### PROBLEM DETAILS
Write out again, word for word, the lines below from the line that holds "Spectrogram of a recording, in" through the line that holds "Captioner's note: laughs", omitting pictures.

### GIVEN RECORDS
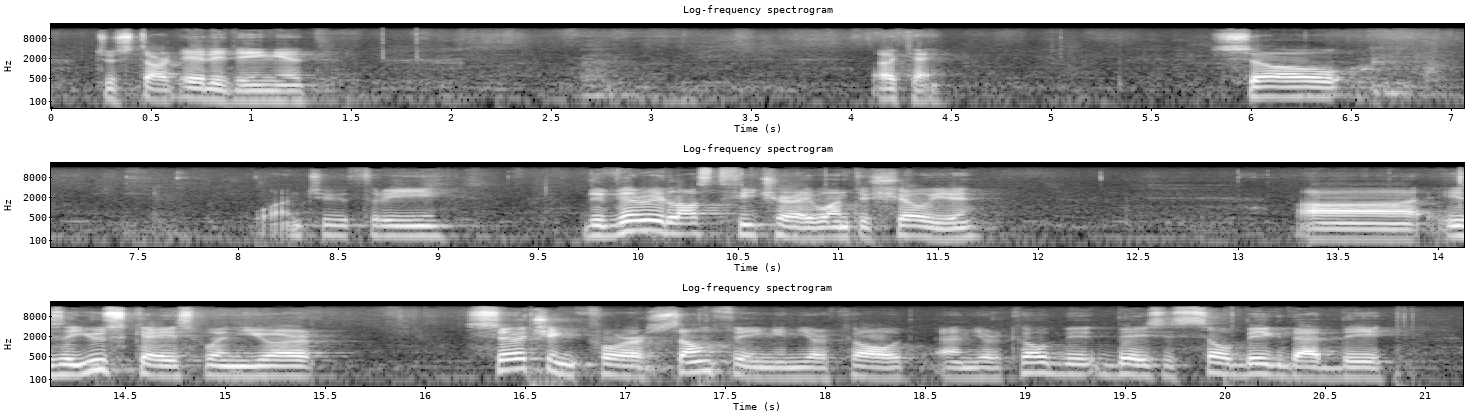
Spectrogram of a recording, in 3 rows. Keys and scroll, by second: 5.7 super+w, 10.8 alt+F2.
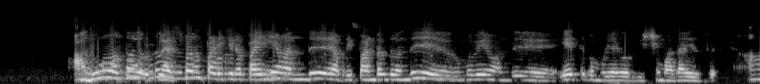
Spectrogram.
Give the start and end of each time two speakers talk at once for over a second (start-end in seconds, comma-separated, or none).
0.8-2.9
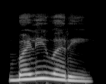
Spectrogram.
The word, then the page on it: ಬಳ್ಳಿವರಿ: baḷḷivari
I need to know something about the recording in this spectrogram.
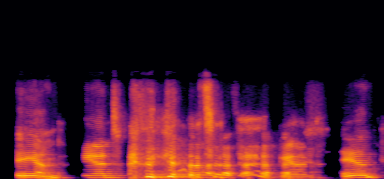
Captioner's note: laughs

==

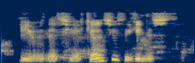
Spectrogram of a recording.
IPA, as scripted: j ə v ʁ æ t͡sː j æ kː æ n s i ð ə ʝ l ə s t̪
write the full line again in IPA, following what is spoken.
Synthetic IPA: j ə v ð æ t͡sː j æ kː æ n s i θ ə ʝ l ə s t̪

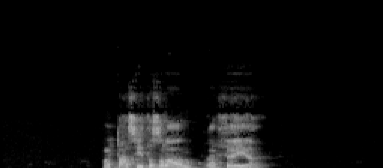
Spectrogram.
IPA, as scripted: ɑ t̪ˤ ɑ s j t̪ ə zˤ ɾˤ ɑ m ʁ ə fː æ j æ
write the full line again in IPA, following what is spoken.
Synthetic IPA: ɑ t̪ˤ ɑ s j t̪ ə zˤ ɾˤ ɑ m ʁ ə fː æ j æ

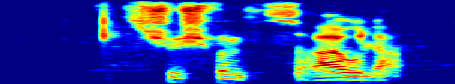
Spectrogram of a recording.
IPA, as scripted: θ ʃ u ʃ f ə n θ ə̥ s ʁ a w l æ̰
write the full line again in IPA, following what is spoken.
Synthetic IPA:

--

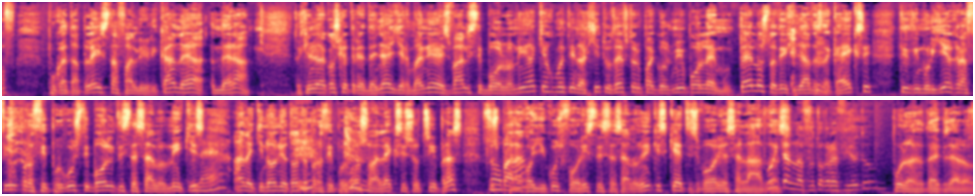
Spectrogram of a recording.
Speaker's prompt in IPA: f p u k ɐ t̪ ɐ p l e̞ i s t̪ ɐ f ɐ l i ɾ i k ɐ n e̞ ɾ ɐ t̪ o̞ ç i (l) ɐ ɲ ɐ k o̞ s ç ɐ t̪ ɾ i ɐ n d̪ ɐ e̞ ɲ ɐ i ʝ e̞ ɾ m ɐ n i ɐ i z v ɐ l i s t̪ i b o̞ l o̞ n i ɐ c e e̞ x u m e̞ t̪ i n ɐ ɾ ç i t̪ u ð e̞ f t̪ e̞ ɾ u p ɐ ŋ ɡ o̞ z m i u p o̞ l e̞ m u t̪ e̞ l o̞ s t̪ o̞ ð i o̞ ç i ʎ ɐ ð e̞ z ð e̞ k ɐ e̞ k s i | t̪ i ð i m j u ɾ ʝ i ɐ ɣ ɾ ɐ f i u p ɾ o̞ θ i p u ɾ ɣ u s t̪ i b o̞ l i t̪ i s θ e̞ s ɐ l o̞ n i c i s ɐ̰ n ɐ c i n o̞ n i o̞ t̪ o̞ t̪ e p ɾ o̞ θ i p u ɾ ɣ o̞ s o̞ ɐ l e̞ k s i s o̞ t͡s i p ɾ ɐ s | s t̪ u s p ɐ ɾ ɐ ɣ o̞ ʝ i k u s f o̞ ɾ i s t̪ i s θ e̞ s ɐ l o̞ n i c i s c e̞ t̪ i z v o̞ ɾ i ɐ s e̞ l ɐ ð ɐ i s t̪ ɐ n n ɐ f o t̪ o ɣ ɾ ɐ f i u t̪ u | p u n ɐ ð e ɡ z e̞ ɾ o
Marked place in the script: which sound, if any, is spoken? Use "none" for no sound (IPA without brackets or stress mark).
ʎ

### TASK RESPONSE
Spectrogram of a recording, in 3 rows. Keys and scroll, by second: 5.7 super+w, 10.8 alt+F2.
Spectrogram.
Give the start and end of each time two speakers talk at once for over a second (start-end in seconds, comma-separated, or none).
0.8-2.9
Spectrogram.
The word, then the page on it: ಬಳ್ಳಿವರಿ: baḷḷivari
I need to know something about the recording in this spectrogram.
Captioner's note: laughs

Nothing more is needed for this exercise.